  38. I remember the surprise when Clement Freud lost the seat in 87. It was due to the failure of the Liberals to build up a decent base in local government and the strength and resilience of the Conservative organization. They never gave up, even after the very disappointing result in 83 – in fact they redoubled their efforts. Freud, as I recall, blamed the result on the concern of yuppies at the prospect of a Kinnock government, a rather idiosyncratic analysis.

  39. Idiosyncratic is putting it mildly. This constituency is not and never has been very replete with yuppies.

  40. Green Candidate here is :-
    ” The Green Party has announced Helen Scott-Daniels as its general election candidate for NE Cambs. ”



  41. Having visited Wisbech I have to say that it is amongst the most depressing places I’ve ever been to in this country. Strange that Ukip aren’t looking overwhelmingly strong here.

  42. Depressing? The centre of the town by the river is quite nice IMO. (I know the likes of Tim Jones don’t like flat landscapes).

  43. It also has an excellent brewery (Elgoods) & some more than decent pubs owned by that brewery, some on the riverside which Andy mentions.

  44. Conservative Hold. 13,000 maj.

  45. UKIP councillor resigning makes Wisbech South one of the first by-elections – June 4th

  46. The LDs lost their deposit in Clement Freud’s former seat:

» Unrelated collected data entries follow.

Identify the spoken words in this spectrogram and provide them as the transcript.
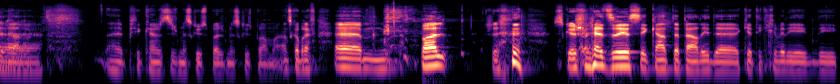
Euh, puis quand je dis je m'excuse pas, je m'excuse pas à moi. En tout cas, bref. Euh, Paul, je- ce que je voulais dire, c'est quand tu as parlé de que tu écrivais des, des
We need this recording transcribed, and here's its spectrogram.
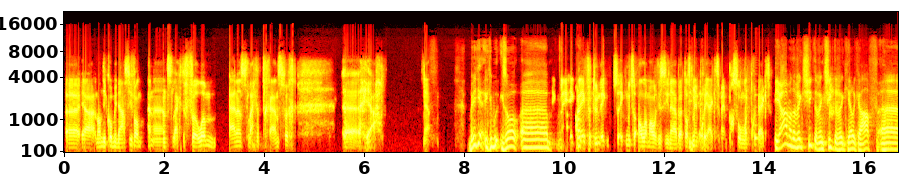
Eh, ja, en dan die combinatie van en een slechte film en een slechte transfer. Eh, ja, Weet je, moet- je zou... eh, ik blijf het doen. Ik, moet ze- ik moet ze allemaal gezien hebben. Dat is mijn project, mijn persoonlijk project. Ja, maar dat vind ik chic. Dat vind ik chic. Dat vind ik heel gaaf. Eh,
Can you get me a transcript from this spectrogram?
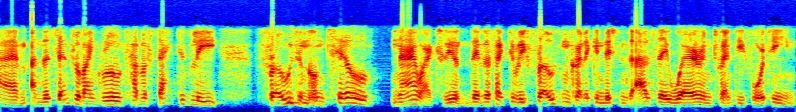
Um, and the central bank rules have effectively frozen until now, actually, they've effectively frozen credit conditions as they were in 2014.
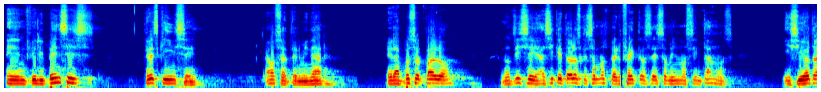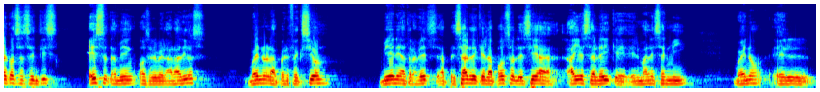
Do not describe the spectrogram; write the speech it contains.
En Filipenses 3.15, vamos a terminar, el apóstol Pablo nos dice, así que todos los que somos perfectos, eso mismo sintamos. Y si otra cosa sentís, eso también os revelará Dios. Bueno, la perfección viene a través, a pesar de que el apóstol decía, hay esa ley que el mal es en mí, bueno, él,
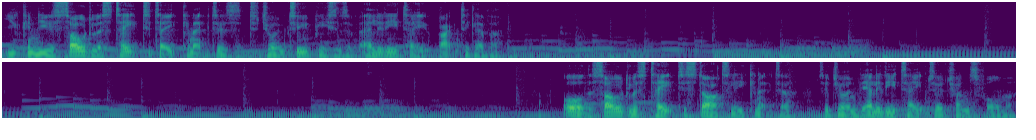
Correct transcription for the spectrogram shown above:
You can use solderless tape-to-tape connectors to join two pieces of LED tape back together. Or the solderless tape to starter lead connector to join the LED tape to a transformer.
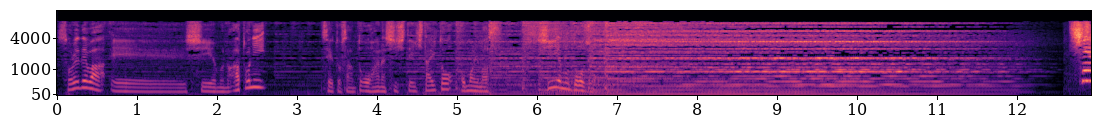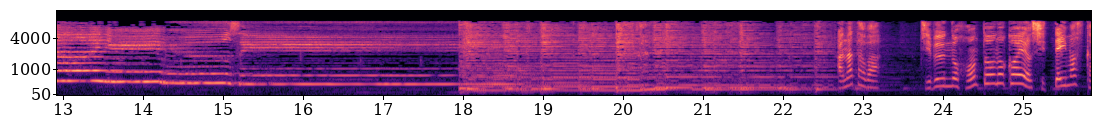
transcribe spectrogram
それでは、えー CM の後に生徒さんとお話ししていきたいと思います。CM どうぞシャイニーミュージックあなたは自分の本当の声を知っていますか？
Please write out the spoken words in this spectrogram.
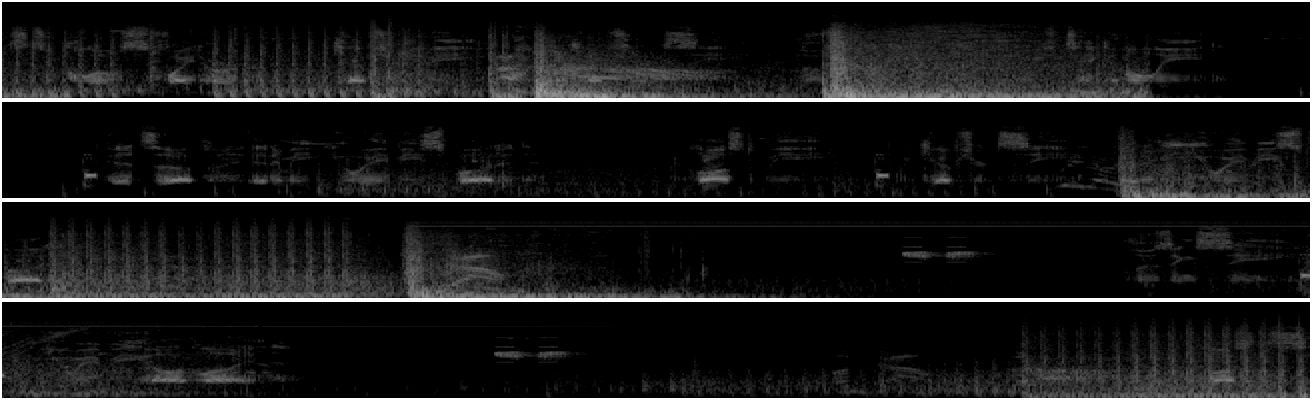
It's too close. Fight harder. Capturing B. Capturing C. Losing B. We've taken the lead. Heads up. Enemy UAV spotted. We lost B. We captured C. Enemy UAV spotted. Down! Losing C. UAV online. I'm down. Lost C.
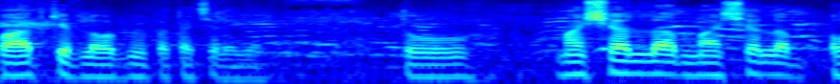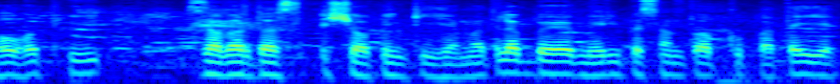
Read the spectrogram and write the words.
बाद के व्लॉग में पता चलेगा। तो माशाल्लाह माशाल्लाह, बहुत ही ज़बरदस्त शॉपिंग की है। मतलब मेरी पसंद तो आपको पता ही है,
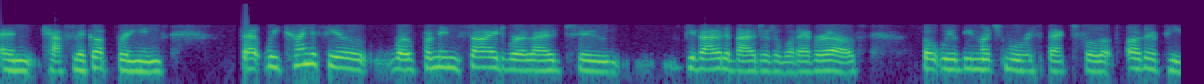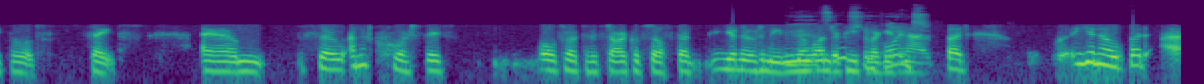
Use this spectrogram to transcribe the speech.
in Catholic upbringings, that we kind of feel, well, from inside we're allowed to give out about it or whatever else, but we'll be much more respectful of other people's faiths. Um, so, and of course, there's all sorts of historical stuff that you know what I mean. Yeah, no wonder people are giving out, but you know, but. Uh,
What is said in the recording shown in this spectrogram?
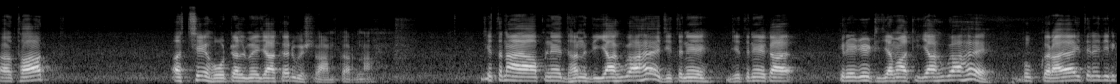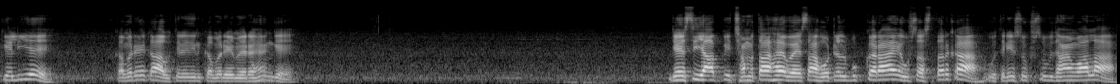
अर्थात अच्छे होटल में जाकर विश्राम करना। जितना आपने धन दिया हुआ है, जितने जितने का क्रेडिट जमा किया हुआ है बुक कराया इतने दिन के लिए, कमरे का उतने दिन कमरे में रहेंगे। जैसी आपकी क्षमता है, वैसा होटल बुक कराए, उस स्तर का, उतनी सुख सुविधाएँ वाला।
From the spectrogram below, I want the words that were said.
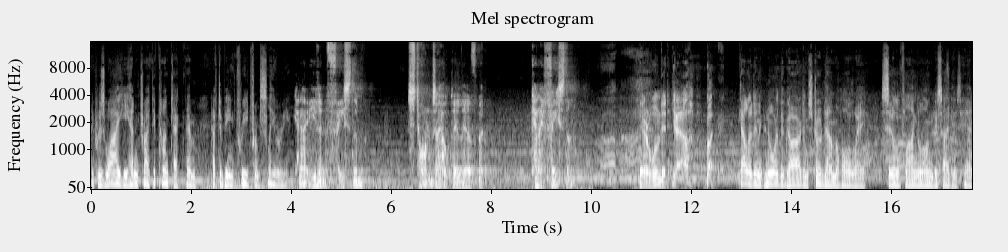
It was why he hadn't tried to contact them after being freed from slavery. Can I even face them? Storms, I hope they live, but can I face them? Uh, They're wounded. Yeah, but. Kaladin ignored the guard and strode down the hallway, Syl flying along beside his head.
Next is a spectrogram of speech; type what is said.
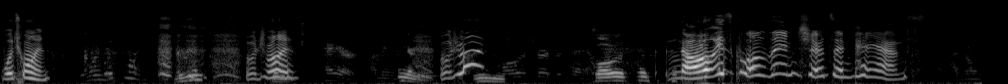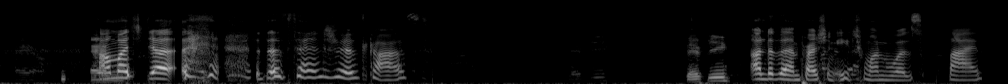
Which one? The one you Which one? hair. I Which one? clothes, and No, it's clothing, shirts, and pants. I. How much do, does ten shirts cost? 50? 50? Under the impression each one was five.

  47. I wonder, are we seeing the second ‘death of Liberal England’…

  48. Brutal drubbing for UKIP here (and a poor LibDem result

    Cambridgeshire CC, Wisbech South- 4th June 2015

    Conservative 1,020 [63.8%; +32.4%]
    UKIP 298 [18.6%; -19.6%]
    Labour 219 [13.7%; -2.7%]
    LD Josephine Ratcliffe 61 [3.8%; -10.1%]
    Majority: 722
    Conservative gain from UKIP
    Percentage change since 2013

Leave a Reply

NB: Before commenting please make sure you are familiar with the Comments Policy. UKPollingReport is a site for non-partisan discussion of polls.

You are not currently logged into UKPollingReport. Registration is not compulsory, but is strongly encouraged. Either login here, or register here (commenters who have previously registered on the Constituency Guide section of the site *should* be able to use their existing login)